The zebra haworthia is not toxic to cats. The ASPCA Poison Control Center has classified zebra haworthia as a non-toxic plant for cats, dogs, and even horses.
Zebra haworthia plants are completely safe in your cat-friendly home, despite their uncanny resemblance to the poisonous aloe vera plant. It does not contain toxic principles that can hurt our feline companions thus, it is ideal to grow in your home even in the presence of your cats.
Can Cats Eat Zebra Haworthia?
Although zebra plants are thought to be safe for cats, it is important to remember that eating any plant can cause vomiting, diarrhea, and constipation in cats. This is particularly true if your cat frequently consumes houseplants.

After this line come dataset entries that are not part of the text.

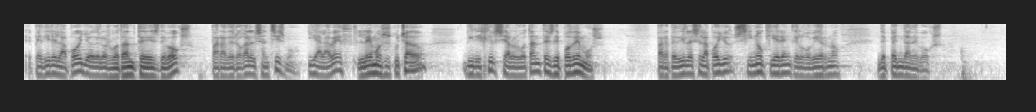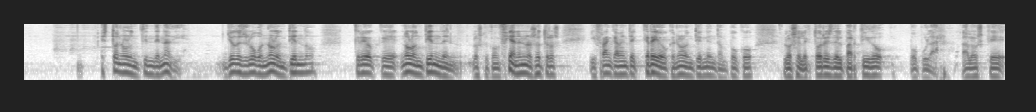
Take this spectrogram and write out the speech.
eh, pedir el apoyo de los votantes de Vox para derogar el sanchismo y a la vez le hemos escuchado dirigirse a los votantes de Podemos para pedirles el apoyo si no quieren que el gobierno dependa de Vox. Esto no lo entiende nadie. Yo, desde luego, no lo entiendo. Creo que no lo entienden los que confían en nosotros y, francamente, creo que no lo entienden tampoco los electores del Partido Popular, a los que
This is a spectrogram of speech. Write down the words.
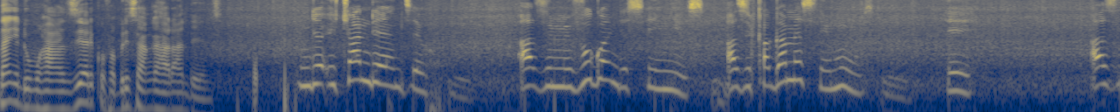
nanjye ndi umuhanzi ariko fabrice ahangaha arandenze. Njye icyo ndenzeho. Azi imivugo njye sinyizi azi kagame simuzi. Eh, azi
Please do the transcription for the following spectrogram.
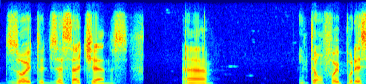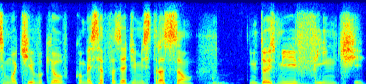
18, 17 anos. É, então foi por esse motivo que eu comecei a fazer administração. Em 2020, uh,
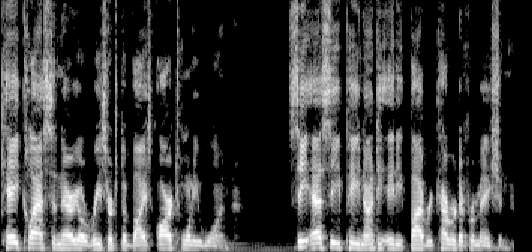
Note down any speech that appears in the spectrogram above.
K-Class Scenario Research Device R-21. See SCP-1985 Recovered Information.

Plants, in sufficient quantities, can cause stomach upset in cats because they cannot digest them. Carnivores, such as cats, lack the enzymes needed to process plant materials in their stomachs. As a result, cats expel plant matter from their bodies via puking or irregular bowel movements.
What is Zebra Haworthia?
The zebra haworthia is a succulent evergreen plant with short foliage arranged in rosettes measuring 6 to 12 cm in diameter. The succulent leaves are tapered with white tubercle bands. Summer flowers appear at the end of an inflorescence in October and November.
The plant is a species of the Haworthiopsis genus, which previously included species that have been transferred to the Haworthia genus, a distinction based on the characteristics of their leaves.
This haworthia species easily subdivide and offsets; in the wild, it forms large clumps. It is widely known as a house plant due because of its drought resistance and general hardiness.
This plant is endemic to Eastern Cape Province, South Africa. It is a slow-growing succulent with a life expectancy of up to 50 years. These plants thrive in harsh environments and are frequently found buried in the sand. They are simple to grow for gardeners, as these plants prefer a well-draining soil mix.
Keeping Cats Away From Zebra Haworthia
Cats don’t like to walk on rough or thorny surfaces, so try sprinkling pinecones, brush, or twigs over the soil’s surface. When setting up thorny trimmings from raspberries, holly, or roses, keep in mind to wear gloves to prevent injury. Cats will also struggle to dig in coarse mulches like stones or coarse wood chips.
You can also opt to grow plants that cats are known to avoid because they are not tasty or attractive to them. For instance, some plants, like the scaredy-cat plant, release odors that cats find repulsive (Coleus canina). Rue, lavender, rosemary, and pennyroyal are some additional plants that are frequently suggested for cat deterrent purposes.